In other words, we have less time than we think to start making a transition from oil to something else.
What does the oil industry say to this? Most companies, like BP-Amoco, say we should be drilling like crazy. BP claims it would be "irresponsible" not to drill holes all over the Arctic, or wherever else they might find oil-bearing rock.
"Some say that new fossil fuel exploration is incompatible with sustainability," BP says on its Web site (www.bp.com). "Some argue that an immediate shift to renewable energy and fuels with less carbon intensity--or fewer hydrocarbon fuels--are essential to address key environmental concerns such as global climate change. But, sustainability is about social systems as well as environmental systems. In our view, immediately banning new hydrocarbon developments would not only reduce the supply of energy available for world social and economic development, but also heighten tensions between the developing and developed world.

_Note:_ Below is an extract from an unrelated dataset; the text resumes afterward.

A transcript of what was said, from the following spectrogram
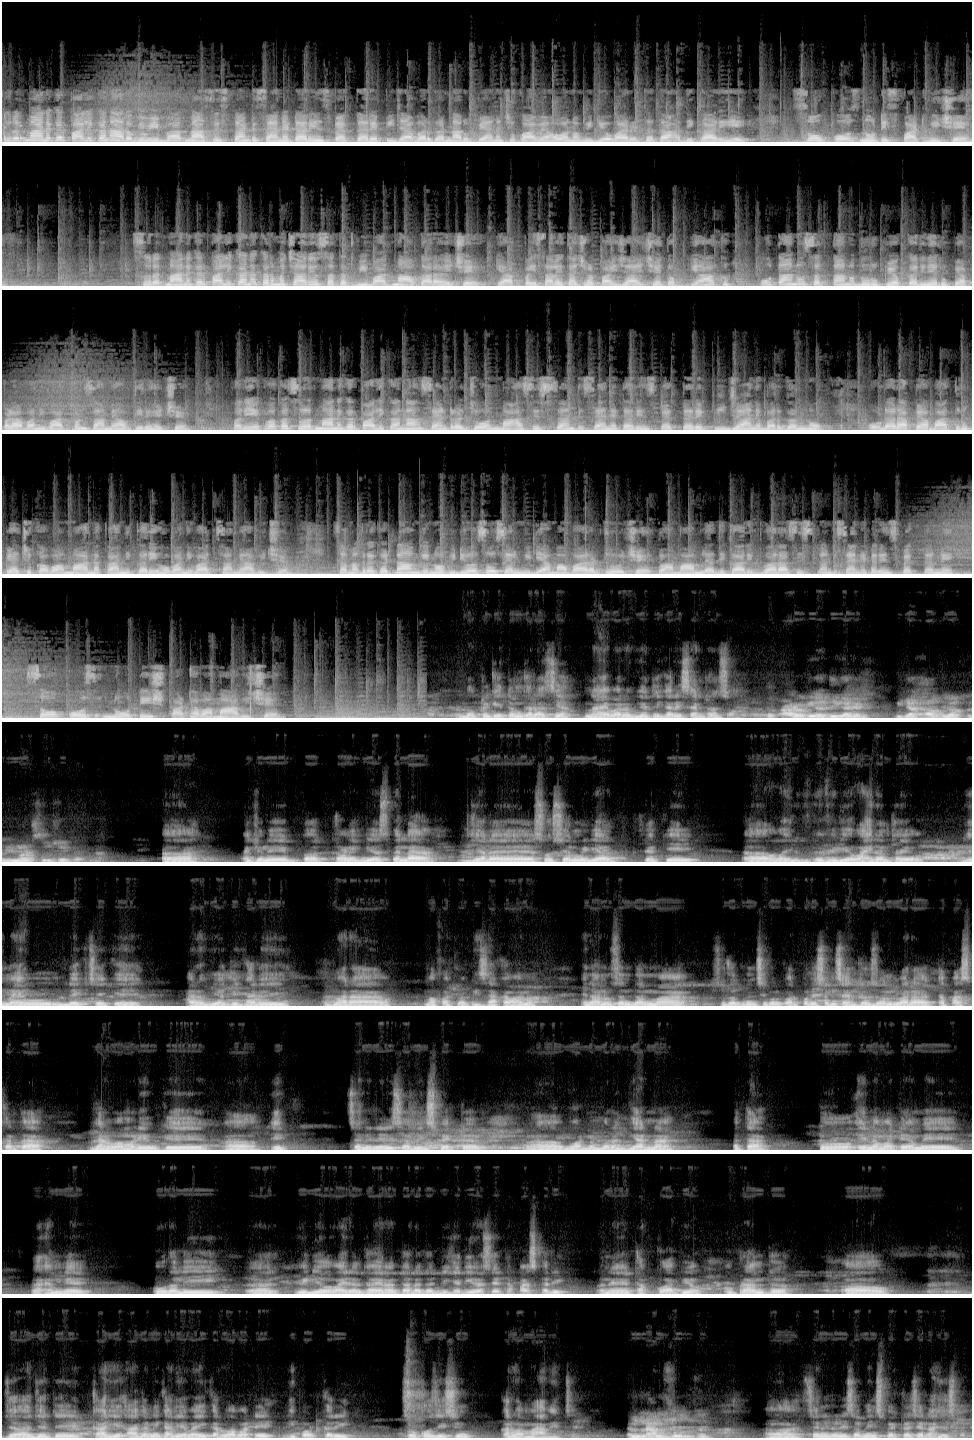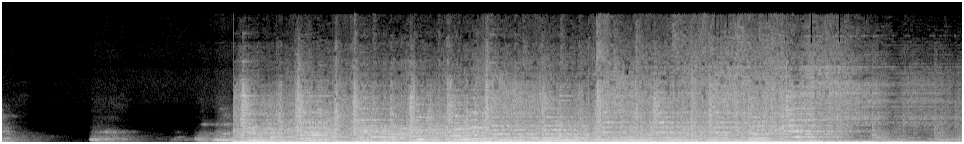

"Even at its most rapid, a transition to alternative energy will be lengthy and expensive. Trillions of dollars in new capital investment will be needed to convert power generation, manufacturing and transportation systems to alternative fuels. To abandon exploration for fossil fuels during this transition is not a sustainable option. In our view, it would also be irresponsible to ignore continued development of conventional hydrocarbon fuels given the cost and stage of development of renewable energy sources. New oil and gas development will be needed to replace decreasing production elsewhere and to meet growth in demand. At the same time, we are working to improve the efficiency and reduce the costs of solar energy."
Edward D. Porter of the American Petroleum Institute argues that we are not running out of oil. Proven oil reserves worldwide, he says, are at an all-time high. In the past, predictions of the industry's demise have all been wrong. He believes that if only the federal government would let wildcatters go where they are now banned--like the Arctic refuge and coastal California, Oregon, Washington and British Columbia--we could avoid oil shortages. "In the United States, federal constraints on land use have placed many of the most promising domestic exploration targets off limits, and even rendered significant numbers of existing offshore leases undevelopable."
You can sure that the oil industry is spinning this line to Congress. It spends tens of millions of dollars on lobbying and campaign contributions. That is why precarious projects like Northstar get built, why the industry can continue planning to drill in places like the Arctic National Wildlife Refuge, and why a midair collision with global warming looks inevitable.
But the "constraints" the industry complains about are an illusion. Oil companies are looking very hard for new big oil fields. They aren't finding them. Over the last 10 years, the top 10 companies spent $260 billion on exploration, according to an industry report. For this money they were able to increase production by less than 1 percent--a poor return on any investment. Tens of thousands of workers have lost their jobs. Companies are merging: Exxon joined Mobil in 1999, and BP wed Amoco in 1998. Now BP-Amoco wants to buy ARCO.
Having depleted so much of the oil already, the industry now wants more than access to pristine lands. It is also asking for sympathy--and some corporate welfare disguised as new tax credits and loan guarantees. "We need the understanding of the Congress and the Administration of the value we provide to the nation," Steve Lash, CEO of Equilon Inc., told a Senate hearing in 1999. "We need the nation to recognize that its health is tied to ours. Energy is the lifeblood of our economy. Oil is the pivotal fuel. Domestic oil production safeguards our national security. It is a resource that must be preserved."
But Melanie Duchin of Green-peace says the transition to new energy sources must begin now. "We want to change BP into British Solar. That's what their rhetoric says they are."